**Input data:**

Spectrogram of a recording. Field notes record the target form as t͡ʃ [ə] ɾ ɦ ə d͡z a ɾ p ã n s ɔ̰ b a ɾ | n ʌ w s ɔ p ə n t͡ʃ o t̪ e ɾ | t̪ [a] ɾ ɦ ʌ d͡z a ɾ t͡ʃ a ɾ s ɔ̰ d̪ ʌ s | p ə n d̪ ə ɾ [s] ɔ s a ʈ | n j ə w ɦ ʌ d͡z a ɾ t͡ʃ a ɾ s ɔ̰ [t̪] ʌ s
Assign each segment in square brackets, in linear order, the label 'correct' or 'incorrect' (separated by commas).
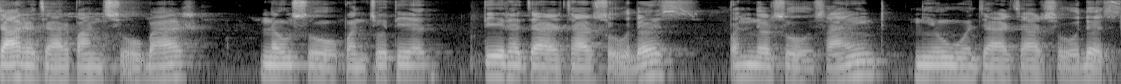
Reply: incorrect, incorrect, correct, incorrect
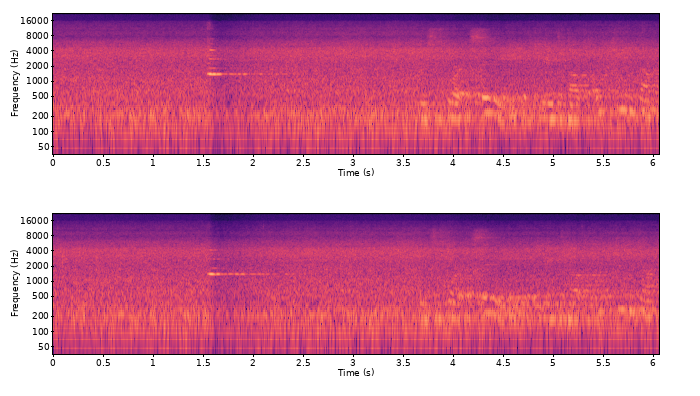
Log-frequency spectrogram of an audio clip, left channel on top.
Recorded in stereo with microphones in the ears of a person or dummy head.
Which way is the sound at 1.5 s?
25° left (ahead or behind).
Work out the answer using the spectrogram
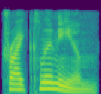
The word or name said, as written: triclinium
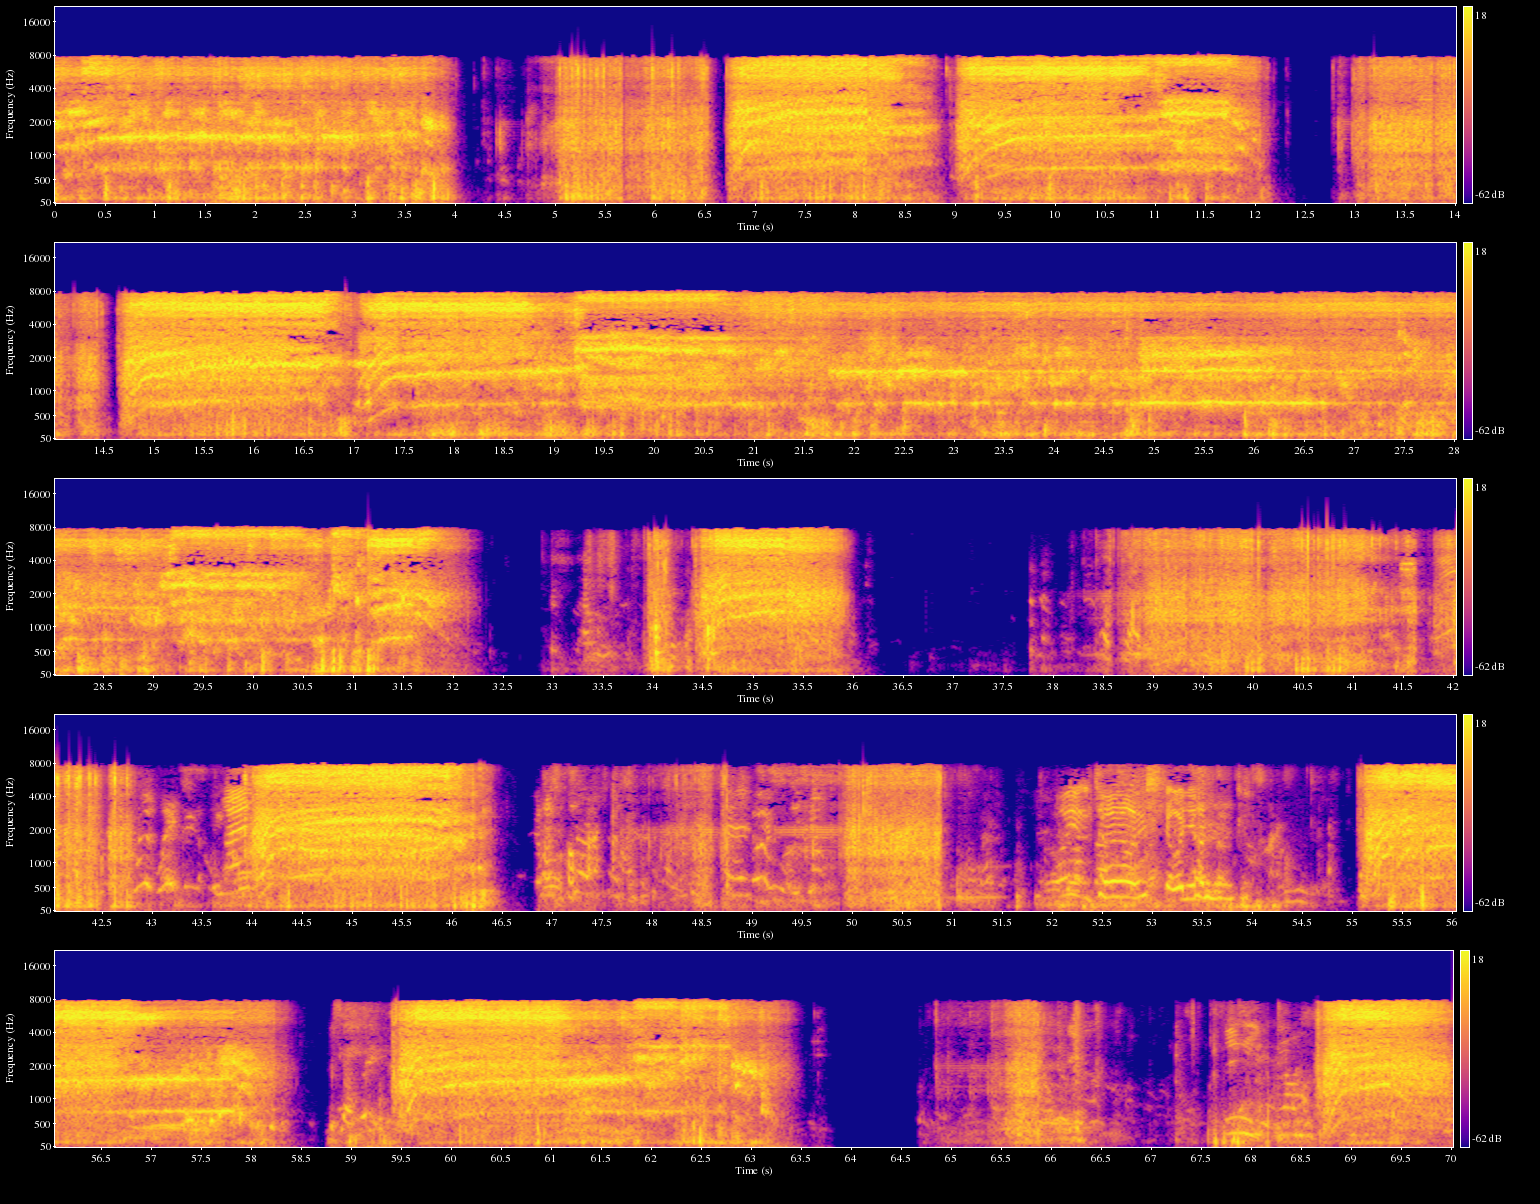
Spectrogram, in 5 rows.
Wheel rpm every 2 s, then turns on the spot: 190, 170, 10, 100, 100, 170, 20, 100, 150, 200, 200, 200, 200, 200, 200, 170, 10, 60, 0, 10, 20, 20, 150, 30, 10, 10, 0, 60, 170, 40, 190, 110, 0, 0, 40.
4-6 12-14 38-42 46-52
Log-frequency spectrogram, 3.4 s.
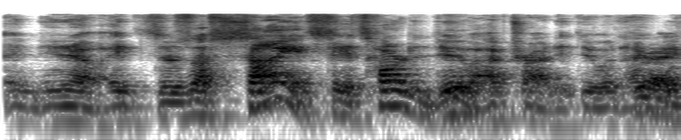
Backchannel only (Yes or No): No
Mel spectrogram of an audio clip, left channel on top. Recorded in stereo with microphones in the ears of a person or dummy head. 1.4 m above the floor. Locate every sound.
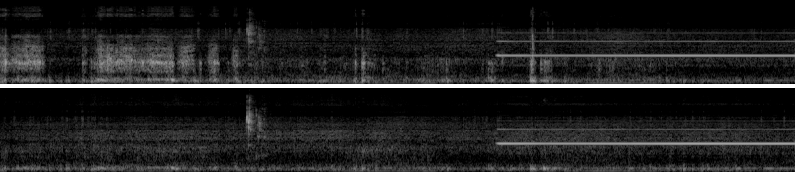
2.5 s a splash: 35° right (ahead or behind), 0.8 m
5.0 s a flute: 25° left (ahead or behind), 0.5 m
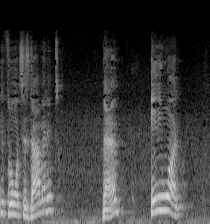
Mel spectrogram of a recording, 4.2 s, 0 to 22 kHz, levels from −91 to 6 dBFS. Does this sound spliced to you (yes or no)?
no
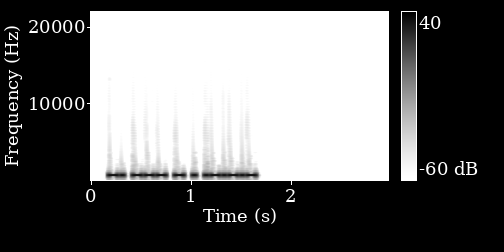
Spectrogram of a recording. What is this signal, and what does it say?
Morse code, heard as a keyed tone, about 40 wpm, 700 Hz. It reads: NOTE.
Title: 2x Word-Spacing - Sentences from Top 500 Words - 40wpm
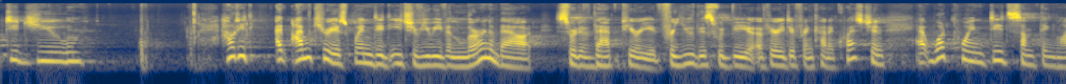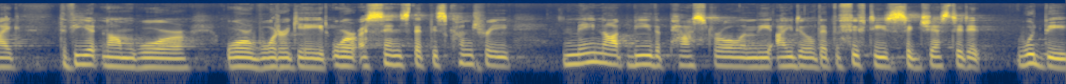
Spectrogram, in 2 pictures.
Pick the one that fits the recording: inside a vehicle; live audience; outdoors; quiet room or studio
live audience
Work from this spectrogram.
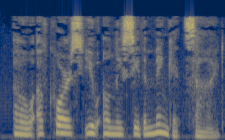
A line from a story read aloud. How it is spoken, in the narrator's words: answered in the sensitive tone that was her nearest approach to anger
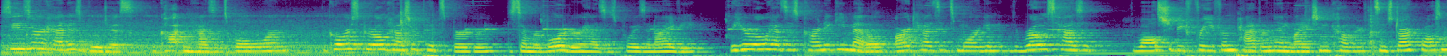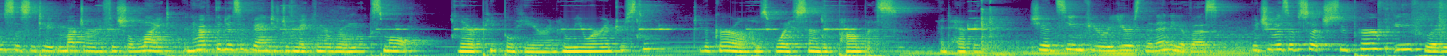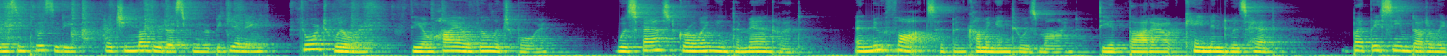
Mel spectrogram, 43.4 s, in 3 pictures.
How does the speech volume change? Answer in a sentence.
The volume of the speech stays about the same.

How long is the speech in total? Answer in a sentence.
The speech can be heard for 43 seconds in total.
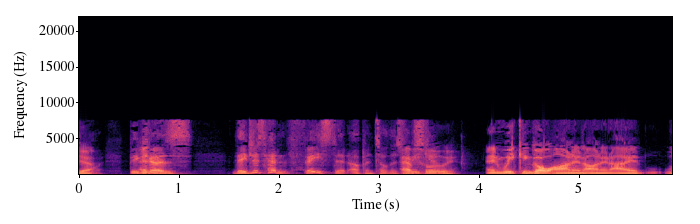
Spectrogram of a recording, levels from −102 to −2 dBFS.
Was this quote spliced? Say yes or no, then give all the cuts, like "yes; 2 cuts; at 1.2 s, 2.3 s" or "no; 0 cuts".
no; 0 cuts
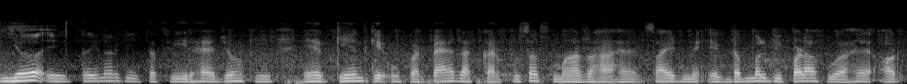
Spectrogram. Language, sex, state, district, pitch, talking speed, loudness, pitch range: Hindi, male, Uttar Pradesh, Budaun, 135 Hz, 180 wpm, -21 LUFS, 125-145 Hz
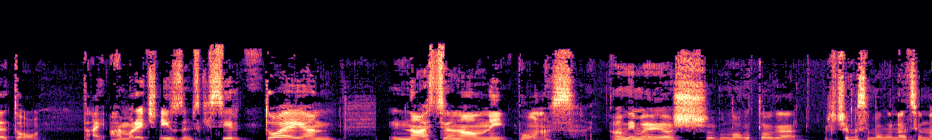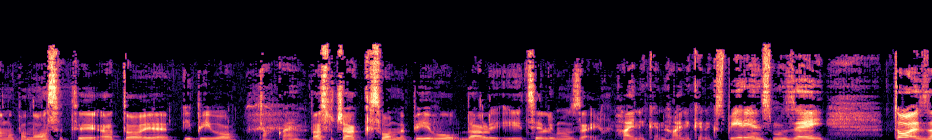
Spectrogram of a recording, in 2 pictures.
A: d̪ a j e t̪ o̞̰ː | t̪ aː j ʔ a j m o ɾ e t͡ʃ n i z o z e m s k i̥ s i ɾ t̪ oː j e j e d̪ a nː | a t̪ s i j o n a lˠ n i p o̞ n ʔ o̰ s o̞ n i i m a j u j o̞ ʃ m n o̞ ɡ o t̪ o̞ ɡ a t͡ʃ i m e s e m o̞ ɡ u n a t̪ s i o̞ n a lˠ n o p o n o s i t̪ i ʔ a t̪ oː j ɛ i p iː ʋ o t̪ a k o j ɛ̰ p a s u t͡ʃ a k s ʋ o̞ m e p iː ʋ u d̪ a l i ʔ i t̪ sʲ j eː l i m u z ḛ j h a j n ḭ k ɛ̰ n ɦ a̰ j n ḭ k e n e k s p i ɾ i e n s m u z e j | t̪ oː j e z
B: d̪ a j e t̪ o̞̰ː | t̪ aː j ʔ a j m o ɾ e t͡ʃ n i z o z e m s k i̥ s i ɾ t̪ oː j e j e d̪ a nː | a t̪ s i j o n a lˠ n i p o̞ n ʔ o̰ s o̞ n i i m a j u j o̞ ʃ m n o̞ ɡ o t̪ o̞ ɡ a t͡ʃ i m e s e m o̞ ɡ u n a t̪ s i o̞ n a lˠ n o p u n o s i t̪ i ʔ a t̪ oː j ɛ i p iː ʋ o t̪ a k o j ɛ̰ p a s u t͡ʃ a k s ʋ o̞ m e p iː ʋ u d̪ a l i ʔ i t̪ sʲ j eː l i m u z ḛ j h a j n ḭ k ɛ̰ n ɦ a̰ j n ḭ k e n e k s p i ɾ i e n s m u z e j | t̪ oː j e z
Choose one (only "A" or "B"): A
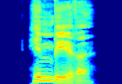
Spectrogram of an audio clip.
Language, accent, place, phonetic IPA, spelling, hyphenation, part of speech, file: German, Germany, Berlin, [ˈhɪmˌbeːʁə], Himbeere, Him‧bee‧re, noun, De-Himbeere2.ogg
- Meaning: raspberry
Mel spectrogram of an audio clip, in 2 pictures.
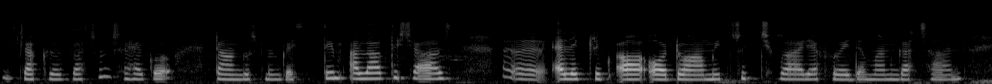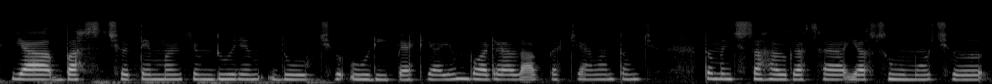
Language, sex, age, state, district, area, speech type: Kashmiri, female, 18-30, Jammu and Kashmir, Baramulla, rural, spontaneous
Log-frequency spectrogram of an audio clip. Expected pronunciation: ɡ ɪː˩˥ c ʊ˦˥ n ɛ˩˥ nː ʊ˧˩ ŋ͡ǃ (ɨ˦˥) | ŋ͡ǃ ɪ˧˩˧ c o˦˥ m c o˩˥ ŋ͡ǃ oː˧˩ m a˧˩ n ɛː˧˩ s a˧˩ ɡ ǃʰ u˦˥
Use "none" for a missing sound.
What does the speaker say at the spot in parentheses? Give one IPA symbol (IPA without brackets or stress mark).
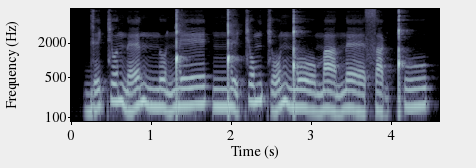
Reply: e˦˥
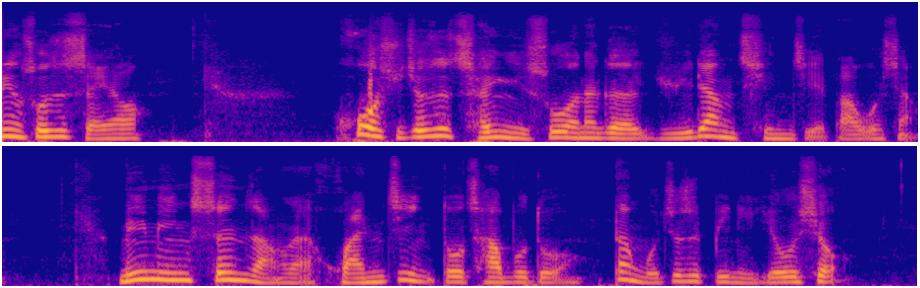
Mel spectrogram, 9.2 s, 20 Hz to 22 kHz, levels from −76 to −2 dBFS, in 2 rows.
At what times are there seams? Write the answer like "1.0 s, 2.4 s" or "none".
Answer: none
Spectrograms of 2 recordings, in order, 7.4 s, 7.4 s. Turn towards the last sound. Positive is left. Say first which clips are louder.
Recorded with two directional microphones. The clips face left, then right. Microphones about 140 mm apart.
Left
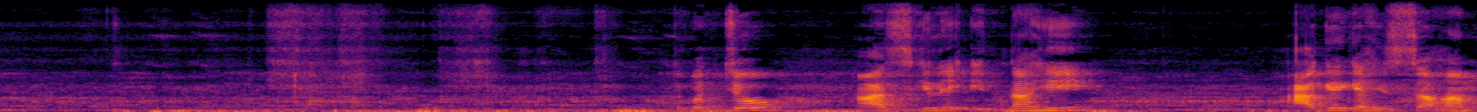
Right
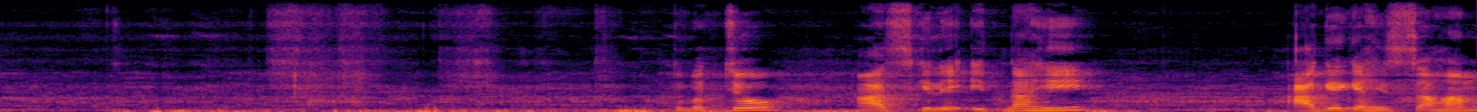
# right 1 dB
turn(degrees=-15)  # may be behind; listen again after turning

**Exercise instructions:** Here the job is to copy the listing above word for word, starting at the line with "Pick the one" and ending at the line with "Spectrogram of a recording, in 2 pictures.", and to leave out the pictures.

**Task output:**
Pick the one that fits the recording: inside a vehicle; live audience; outdoors; quiet room or studio
live audience
Work from this spectrogram.
A line from a story read aloud. How it is spoken, in the narrator's words: answered in the sensitive tone that was her nearest approach to anger
Mel spectrogram, 43.4 s, in 3 pictures.
How does the speech volume change? Answer in a sentence.
The volume of the speech stays about the same.

How long is the speech in total? Answer in a sentence.
The speech can be heard for 43 seconds in total.
Spectrogram of a recording, levels from −102 to −2 dBFS.
Was this quote spliced? Say yes or no, then give all the cuts, like "yes; 2 cuts; at 1.2 s, 2.3 s" or "no; 0 cuts".
no; 0 cuts
Spectrogram. Language, sex, state, district, pitch, talking speed, loudness, pitch range: Hindi, male, Uttar Pradesh, Budaun, 135 Hz, 180 wpm, -21 LUFS, 125-145 Hz
Spectrogram of a recording, in 2 pictures.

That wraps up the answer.